“We can only control what we can control, and we didn’t get the job done today,” a dejected Perry said. “So now everything else is in everybody else’s hands.”

Perry said he saw Steelers long-snapper Greg Warren move the ball, which was why he jumped, but it was hard to see any movement on a replay of the play.

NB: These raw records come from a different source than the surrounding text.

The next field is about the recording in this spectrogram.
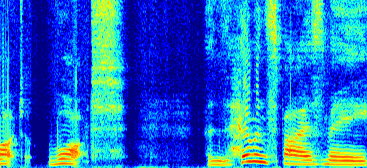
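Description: With a New Zealand accent, a woman speaks in a dark, mellow tone with ordinary pitch variation on a very clean recording with a silent background. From New Zealand, Dunedin. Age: 50s. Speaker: blind advocate and motivational speaker. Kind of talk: interview. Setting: at home.

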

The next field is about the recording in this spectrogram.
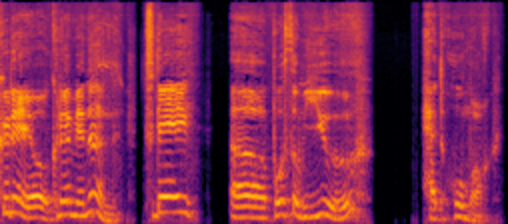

Player of the game:  Where in the world would the Packers be without Eddie Lacy? Well, they better hope they don’t have to find out in next Sunday’s NFC North Championship Game, since Lacy re-injured the sprained right ankle that has been troubling him ever since he initially hurt it at the end of the first half against Atlanta on Dec. 8. Lacy finished the day with 15 carries for 84 yards (5.6-yard average) and set the franchise record for rushing yards in a season by a rookie, breaking John Brockington’s 1971 record. He had a pair of touchdown runs to boot, giving him 10 rushing TDs on the year. But now the Packers must hope that Lacy can recover from his injury, which occurred with 1:08 to play in the game.

“[I] just get ready for next week. We’ve got a game left, so I guess try to put this one behind us and finish the season off,” Lacy said. “I’m definitely going to do everything I can do to get it feeling as good as I possibly can, so I can go out and be with my team next week.”

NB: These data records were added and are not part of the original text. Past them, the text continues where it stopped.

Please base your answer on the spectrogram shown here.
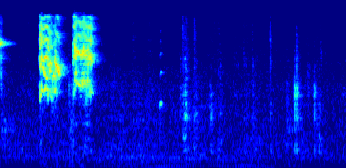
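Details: Two loud grating chirps in quick succession, then light ticks and rustling as caged Rosy-faced lovebirds jockey for perch positions. Five birds by a window with rain outside.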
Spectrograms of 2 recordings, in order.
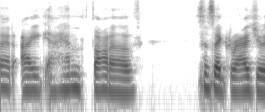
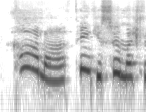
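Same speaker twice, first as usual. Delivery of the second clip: put-on very high, failed Irish accent drifting Welsh; 13 semitones higher than usual. Imagining a letter from Aisling Bea, Aisling Bea in a Welsh accent. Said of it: "That's my Welsh accent".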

Play of the day:  If A.J. Hawk has made a better play in his eight-year NFL career, it does not spring immediately to mind. On the final play of the third quarter, with the Packers trailing 31-21, Hawk leaped high into the air, got his right hand on Ben Roethlisberger’s pass and hauled it in for an interception. Even though the Packers only got a field goal off the turnover, it altered the tide of the game completely.

At the time, the Steelers had taken a 10-point lead on Cortez Allen’s 40-yard interception return for a touchdown, and on the ensuing possession, the Packers offense had gone three-and-out.

Then, on a pass that was intended for tight end Heath Miller, Hawk, who hadn’t intercepted a pass since Dec. 26, 2010 against the New York Giants, made the play.

“I’m just glad to finally get one. Could’ve used a few more of those,” Hawk said. “Turnovers, I always say, are the biggest thing to get the crowd going, to get the momentum shifted your way, and that time was a good time to do that.”

Inside the game:  The Packers cannot put the loss on the officiating – especially after Cheffers’ crew appeared to blow the call on the blocked field goal – but the final 10 seconds were a point of contention afterward. On second-and-goal from the Steelers’ 1-yard line with 22 seconds left, the Packers were flagged for a false start. Cheffers announced the penalty as being on Barclay, but on replay it was clearly on Lang. (Center Evan Dietrich-Smith, though, took the blame for the penalty for not snapping the ball on time.)

By the time the whistle blew the play dead, the Lambeau Field clock showed 20 seconds, and because the penalty came inside the 2-minute warning, the Packers not only were penalized 5 yards but NFL rules also call for a 10-second runoff. That left 10 seconds on the clock.

That’s when confusion set in, as umpire Undrey Wash stepped away from the ball and back into the Steelers’ defensive zone in anticipation of Cheffers blowing his whistle and starting the clock. Cheffers and Wash then spoke to each other, and Dietrich-Smith was told to take his hand off the ball. Once the clock began to run, Cheffers ran in behind Flynn as if to tell the quarterback that the clock was running.

Whatever happened, Flynn didn’t get the ball until 3 seconds remained, and by the time his pass to Jarrett Boykin sailed high and incomplete, there was no time left on the clock.

“We knew the clock was going to run and so we got everybody lined up. We should have been able to get two plays off,” said Flynn, whose offense was in position with 10 seconds left, awaiting Cheffers’ whistle. “We thought that the operation, getting the ball down and the clock started was a little bit weird. But we should’ve been able to get two plays off. We went as fast as we could.”

“I don’t know what happened, really. Everything just, the operation seemed kind of weird right there.”

Said Dietrich-Smith: “(The umpire) backed up, we were ready to go.”

Packers coach Mike McCarthy thought Wash was standing over the ball when the clock started to run, but based on the CBS feed, he was not.